‘Group buy’ sites still limited to the largest African markets
Updated 3/2/13 with Pennysaver.co.ke. Updated 12/10/11 with news of closures of Dealify and Zappon in South Africa. Updated 11/19/11 with site from Zimbabwe. Updated: 9/25/11 with sites from Ghana, Morocco, Réunion, SA, and Tunisia. The South African and Kenyan markets are very near saturation. Encouraging is the appearance of sites in Ghana and even Réunion.
A few months ago, group buying sites (a la Groupon) appeared in South Africa and Kenya. Now, such businesses can be found in at least eight African nations. However, smaller competitors are struggled to survive in competitive marketplaces such as South Africa. Two daily deal sites in South Africa were shut-down in late-2011.
- Two as of May 2011 (Cobonak and offerna), plus a few regional sites, per Arab Crunch.
- Two as of September 2011. UgoDeal began in August 2011 and covers Accra, Cape Coast, Kumasi, Sekondi-Takokradi, and Tamale.
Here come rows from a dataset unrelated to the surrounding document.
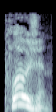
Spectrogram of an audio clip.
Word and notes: plosion: British English

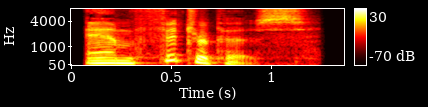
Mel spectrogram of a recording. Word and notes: amphitropous: British English

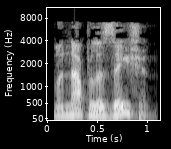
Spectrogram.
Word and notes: monopolisation: British English

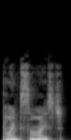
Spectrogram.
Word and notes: pint-sized: British English

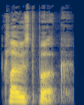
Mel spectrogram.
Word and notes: closed book: British English

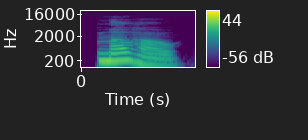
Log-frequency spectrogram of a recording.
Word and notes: moho: British English

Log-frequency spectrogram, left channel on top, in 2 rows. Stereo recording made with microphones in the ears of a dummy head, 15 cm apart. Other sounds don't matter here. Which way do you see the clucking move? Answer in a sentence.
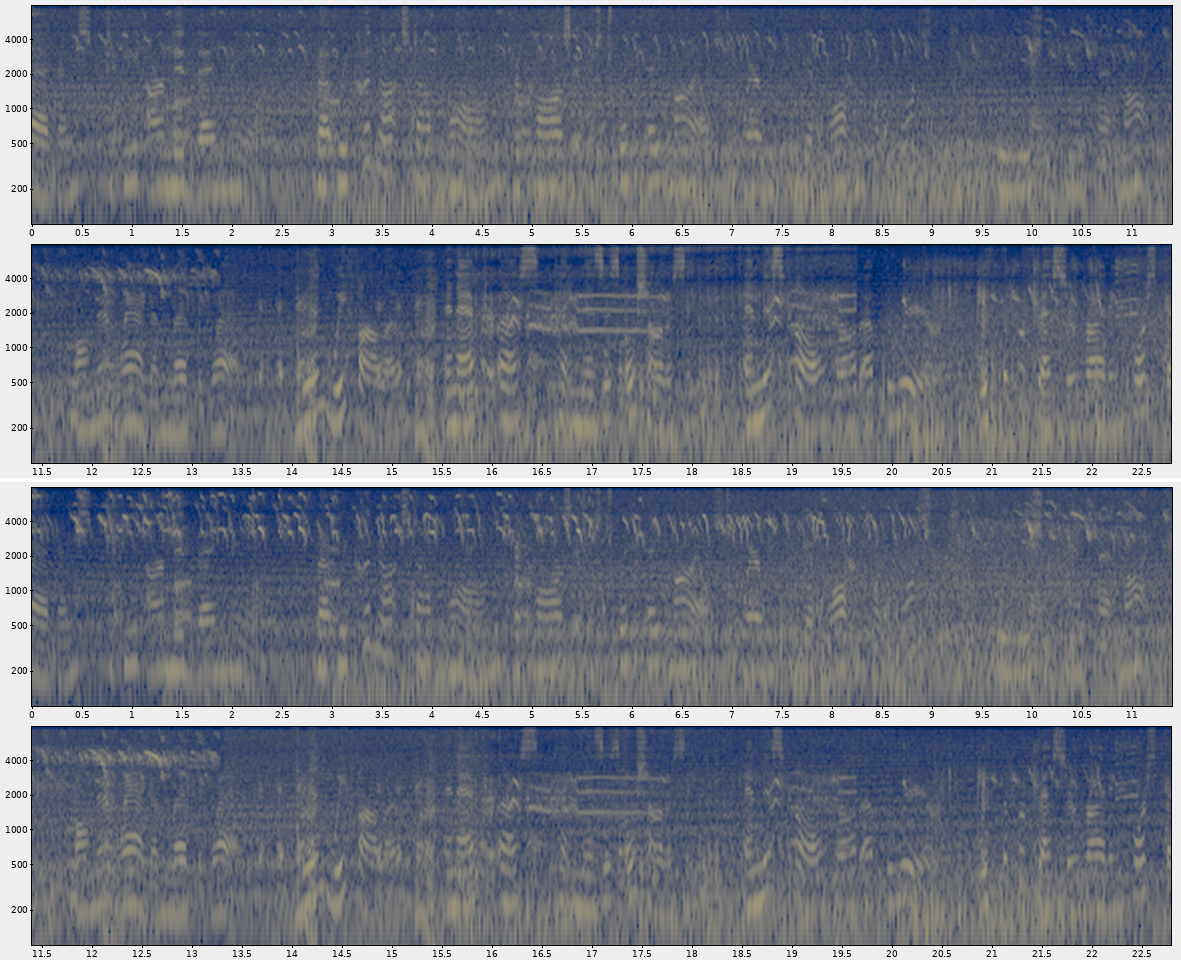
In this clip you hear the clucking go from the right side to the left.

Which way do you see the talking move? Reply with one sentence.
In this clip you hear the talking go right and come back.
Teerfo began in late July 2011 but does not show deals at the moment.
- At least 6 as of June 2011 (Repu, Zetu, Sokoal, MyShillings, Zebumob, Group Buy Kenya). Bandwidth Blog has them listed.
- There’s another one in Kenya, Penny Saver, that offers door-to-door shipping and has some unique items including consumer electronics, toys, cool items, fashion, beauty and more, not to mention also offers deals on services like all the others.
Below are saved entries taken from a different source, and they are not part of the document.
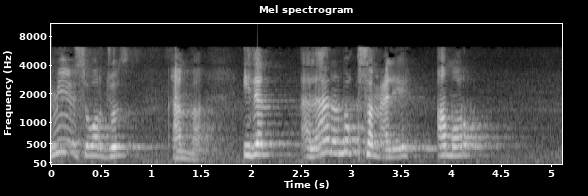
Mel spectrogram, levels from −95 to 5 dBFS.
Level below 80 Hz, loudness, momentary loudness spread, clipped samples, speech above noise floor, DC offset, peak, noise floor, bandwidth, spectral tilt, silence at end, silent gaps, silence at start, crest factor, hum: -58 dBFS; -19 LUFS; 15 LU; under 0.1%; 29 dB; under 0.1%; 0 dBFS; -47 dBFS; 6.4 kHz; -4 dB/octave; 0.65 s; none; 0 s; 20 dB; none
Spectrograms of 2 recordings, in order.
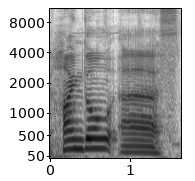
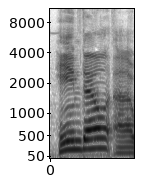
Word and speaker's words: Heimdall: so there we go Chris Hemsworth is saying Heimdall we've got the other pronunciation saying hemdale we've got another pronunciation that's him Dec different pronunciations of different things the icelandic is closer to the Norse pronounciation and I don't I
- At least 6 as of September 2011 (Buzzdealing, Getdil, HmiZate, Marocdeal, myDeal.ma, Superdeal). From DailyDealGame.
- 2 dominant sites (QluQlu and DealDey), Web Trends Nigeria wrote about them in June 2011.
- 3 newcomers (All4Naija, GoodNews, Wazobia Deals), DailyDealGame has them listed.
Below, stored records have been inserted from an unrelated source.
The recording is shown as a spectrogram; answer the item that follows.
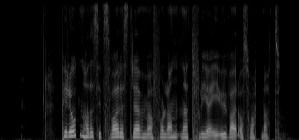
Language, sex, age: Norwegian, female, 28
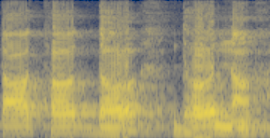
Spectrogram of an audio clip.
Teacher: दंत से त वर्ग का उच्चारण होता है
- 1 group buying site (Happyrun). Has over 1,000 Facebook fans.
- 35+ sites, iGeek (and the comments on the post) has many covered.
- The Facebook Page ‘Group Buying South Africa‘ monitors daily deals sites as well.
- New as of September 2011, DealScout is a daily deals aggregator that provides a customized list of daily deals from the top South African players.
- 3 sites with substantial followings (Afariet, Chtarsoum, Dealoo.tn), per DailyDealGame
- Dhiri, launched by Melbourne and Harare-based C2 Media, offers daily deals for Harare
Plenty of questions remain whether the group buy model will work in Africa. Or, even if it can function, is it necessary?
The main challenge is simply market size. Most African nations do not have enough middle class consumers to provide sales volume to allow business to offer highly discounted deals in the first place. On top of that, under the typical business model, consumers must utilize e-commerce to purchase the deal. What to do when smartphones, Internet connections, and online payment systems don’t yet exist?
Perhaps a web platform isn’t even needed. SMS could be a viable option. Say the deal business sends a daily blast to subscribers. If enough people respond, the company enables the deal and sends a confirmation text asking for payment. The hitch here is payment – its flow for both consumers and merchants really is a key to successful group buying. In most group buy models, the consumer buys the deal upfront. The consumers pay the middleman, who then gives much of the proceeds to the merchant. However, if mobile payment systems aren’t widely used, how can the group buy business (the middleman) get paid by consumers so that it, in turn, can provide the merchant his fair share once all is said and done? In a strictly cash society, the procedure would be reversed. The consumer would purchase the right to the deal and pay the merchant the discounted rate at the time of use. Then, the merchant would be responsible for paying the group buy business its share of the revenue. In this case, the merchant would be better off running the group buy on his or her own.
Which African nation will be next to add a group/collective buying site to its online repertoire? Morocco and Tunisia certainly have enough Internet users to support such businesses. In Sub-Saharan Africa, Ghana, Tanzania, Zimbabwe, or Cameroon seem likely to produce at least one group buy site within the next couple of months. User-interaction and mobile strategy will matter. In addition, it is unclear what percentage discount will be needed to attract enough sales volume (50-90% is standard for Groupon in the United States). The rise of social media and m-banking will certainly help fuel these sites.
One caveat to entrepreneurs and developers for when the time comes: don’t copy Twangoo or Groupon. Be innovative.